Cooperative Extension’s Dr. Heidi Kratsch is a specialist in water efficient landscaping and has written a book on the subject — “Water Efficient Landscaping in the Intermountain West.” In a recent class, she provided techniques to conserve water without damaging the landscape.
Kratsch pointed out “the elements of landscape design for low water landscapes do not differ greatly from design of conventional landscapes, however greater emphasis is placed on grouping plants according to their water needs, placing plants in the landscape in a way that their water needs are minimized, and using plant species or cultivars that are adapted to our climate.” She discussed the importance of evaluating a site as the first step in making appropriate plant selections. Things to consider when selecting plants are the growing conditions of the site, including the hardiness zone; the direction the landscaped areas face, and particularly those areas that receive the most sun or shade throughout the day.
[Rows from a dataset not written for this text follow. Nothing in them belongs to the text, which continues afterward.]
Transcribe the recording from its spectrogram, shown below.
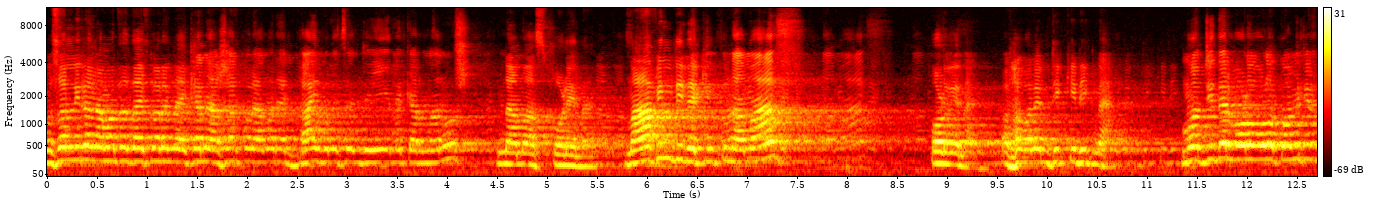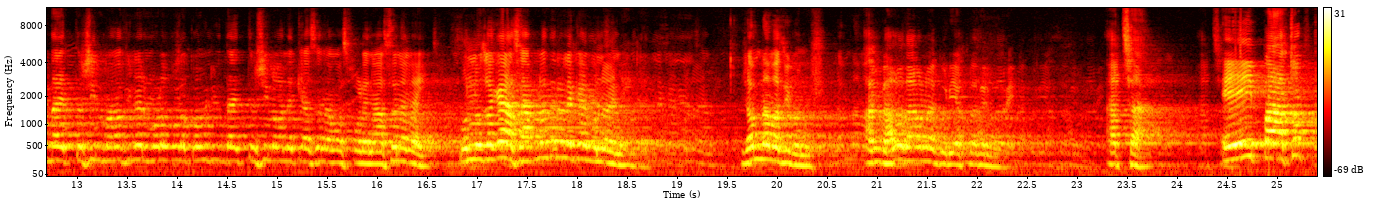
মুসল্লিরা নামাজ আদায় করে না, এখানে আসার পরে আমার এক ভাই বলেছেন যে, এই এলাকার মানুষ নামাজ পড়ে না। মাহফিল দিবে, কিন্তু নামাজ পড়বে না। কথা বলেন ঠিক কি, ঠিক না? মসজিদের বড় বড় কমিটির দায়িত্বশীল, মাহফিলের বড় বড় কমিটির দায়িত্বশীল অনেকে আছে, নামাজ পড়ে না। আছে না নাই? অন্য জায়গায় আছে, আপনাদের এলাকায় মনে হয় না সব নামাজি মানুষ। আমি ভালো ধারণা করি আপনাদের ব্যাপারে আচ্ছা এই পাঁচক্ত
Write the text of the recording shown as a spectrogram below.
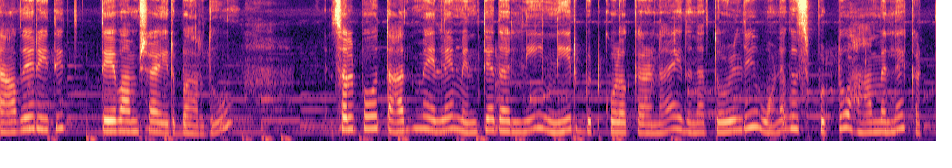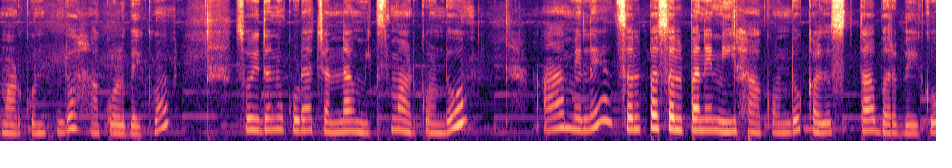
ಯಾವುದೇ ರೀತಿ ತೇವಾಂಶ ಇರಬಾರ್ದು. ಸ್ವಲ್ಪ ಹೊತ್ತಾದಮೇಲೆ ಮೆಂತ್ಯದಲ್ಲಿ ನೀರು ಬಿಟ್ಕೊಳ್ಳೋ ಕಾರಣ ಇದನ್ನು ತೊಳೆದು ಒಣಗಿಸ್ಬಿಟ್ಟು ಆಮೇಲೆ ಕಟ್ ಮಾಡಿಕೊಂಡು ಹಾಕ್ಕೊಳ್ಬೇಕು ಸೊ, ಇದನ್ನು ಕೂಡ ಚೆನ್ನಾಗಿ ಮಿಕ್ಸ್ ಮಾಡಿಕೊಂಡು ಆಮೇಲೆ ಸ್ವಲ್ಪ ಸ್ವಲ್ಪನೇ ನೀರು ಹಾಕ್ಕೊಂಡು ಕಳಿಸ್ತಾ ಬರಬೇಕು.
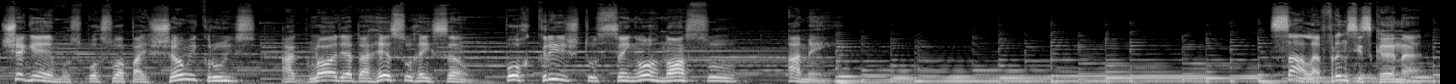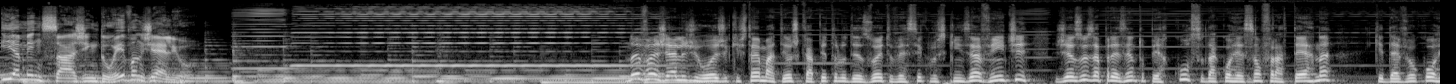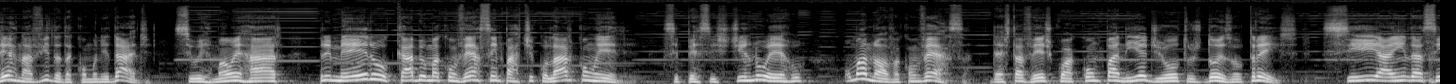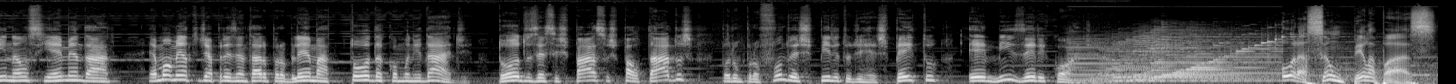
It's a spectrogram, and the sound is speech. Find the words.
cheguemos, por sua paixão e cruz, à glória da ressurreição. Por Cristo, Senhor nosso. Amém. Sala Franciscana e a mensagem do Evangelho. No evangelho de hoje, que está em Mateus capítulo 18, versículos 15 a 20, Jesus apresenta o percurso da correção fraterna que deve ocorrer na vida da comunidade. Se o irmão errar, primeiro cabe uma conversa em particular com ele. Se persistir no erro, uma nova conversa, desta vez com a companhia de outros dois ou três. Se ainda assim não se emendar, é momento de apresentar o problema a toda a comunidade. Todos esses passos pautados por um profundo espírito de respeito e misericórdia. Oração pela paz.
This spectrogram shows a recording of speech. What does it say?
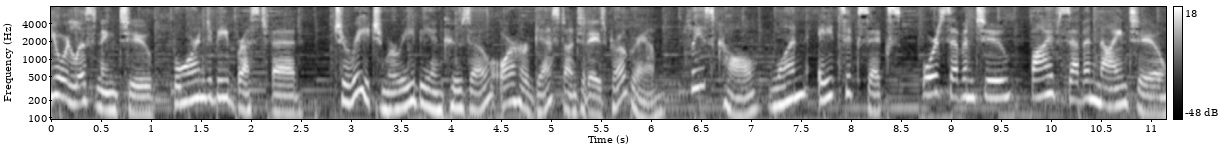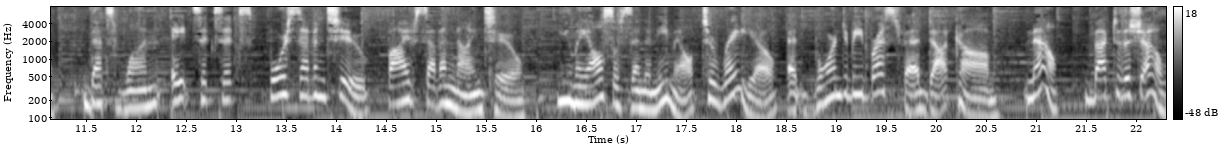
You're listening to Born to be Breastfed. To reach Marie Biancuzzo or her guest on today's program, please call 1 866 472 5792. That's 1 866 472 5792. You may also send an email to radio at borntobebreastfed.com. Now, back to the show.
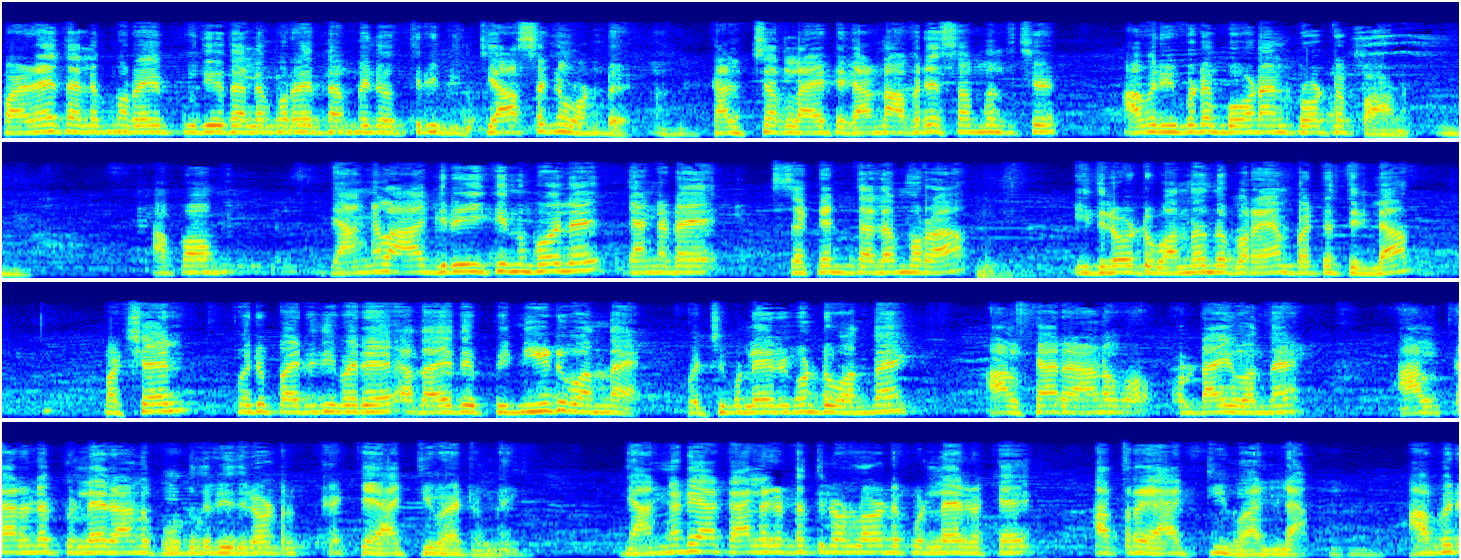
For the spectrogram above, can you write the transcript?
പഴയ തലമുറയും പുതിയ തലമുറയും തമ്മിൽ ഒത്തിരി വ്യത്യാസങ്ങളുണ്ട് കൾച്ചറലായിട്ട്. കാരണം അവരെ സംബന്ധിച്ച് അവരിവിടെ ബോൺ ആൻഡ് പ്രോട്ടപ്പാണ് ആണ്. അപ്പം ഞങ്ങൾ ആഗ്രഹിക്കുന്ന പോലെ ഞങ്ങളുടെ സെക്കൻഡ് തലമുറ ഇതിലോട്ട് വന്നെന്ന് പറയാൻ പറ്റത്തില്ല. പക്ഷേ ഒരു പരിധി വരെ അതായത് പിന്നീട് വന്ന കൊച്ചു പിള്ളേരും കൊണ്ട് വന്ന ആൾക്കാരാണ് ഉണ്ടായി വന്ന ആൾക്കാരുടെ പിള്ളേരാണ് കൂടുതൽ ഇതിലോട്ടൊക്കെ ആക്റ്റീവായിട്ടുള്ളത്. ഞങ്ങളുടെ ആ കാലഘട്ടത്തിലുള്ളവരുടെ പിള്ളേരൊക്കെ അത്ര ആക്റ്റീവ് അല്ല അവർ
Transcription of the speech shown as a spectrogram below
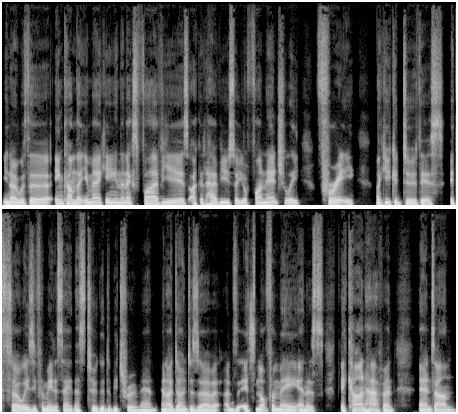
you know, with the income that you're making in the next five years, I could have you so you're financially free. Like you could do this. It's so easy for me to say that's too good to be true, man, and I don't deserve it. It's not for me, and it's it can't happen. And um,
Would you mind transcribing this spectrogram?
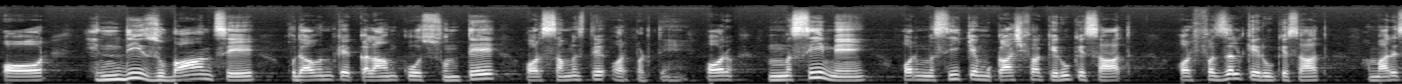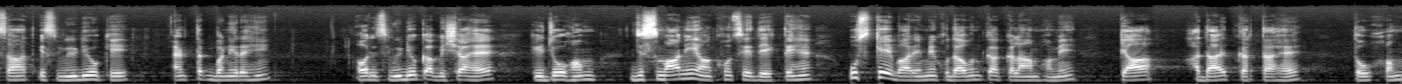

Plants should be grouped in hydrozones, separate irrigation zones based on their needs. Shady and sunny areas should not be in the same zone. High-water-use plants should be used only in high visibility areas and not in the same zone as low-water-use plants. Areas with different soil types should not be in the same zone. Each hydrozone should be on a separate valve. Ideally, lawns (when feasible) should also be in a separate zone.
Some examples of very low-water-use plants include desert-adapted plants such as penstemon, buckwheat or pinyon pine. Low-water-use plants include most native plants such as stanleya, skunkbush and lilac, or adapted plants such as potentilla, blanketflower or lavender. Medium-water-use plants include flowering plum, crab apple, fruit or spruce trees.
Here are ideal root depths by plant type: trees — 18 to over 24 inches; shrubs — 12 to 18 inches; herbaceous plants — 6 to 12 inches; and turf grass — up to 8 inches. Watering to the correct depth allows for less frequent watering and plants that can resist drought because their roots are deeper.
Avoid planting turf in areas that are difficult to mow or irrigate. If the only time you see your lawn is when you mow, you can probably replace it with a less water-thirsty ground cover. Aerate lawns yearly with a hollow-tine aerator to improve water penetration. Fertilize once in fall and once in spring only. Mow high.
You can help your landscape be more drought resistant and save water with proper planning, care and maintenance.
Grow Your Own classes, 6 to 8 p.m. at the Carson Cooperative Extension office — “Garden Clean-up for Pest Prevention” today and “Composting Kitchen and Garden Waste” on Wednesday. Call 775-887-2252, or email email@example.com for more information.
JoAnne Skelly is Associate Professor & Extension Educator, Emerita at University of Nevada Cooperative Extension. She can be reached at firstname.lastname@example.org.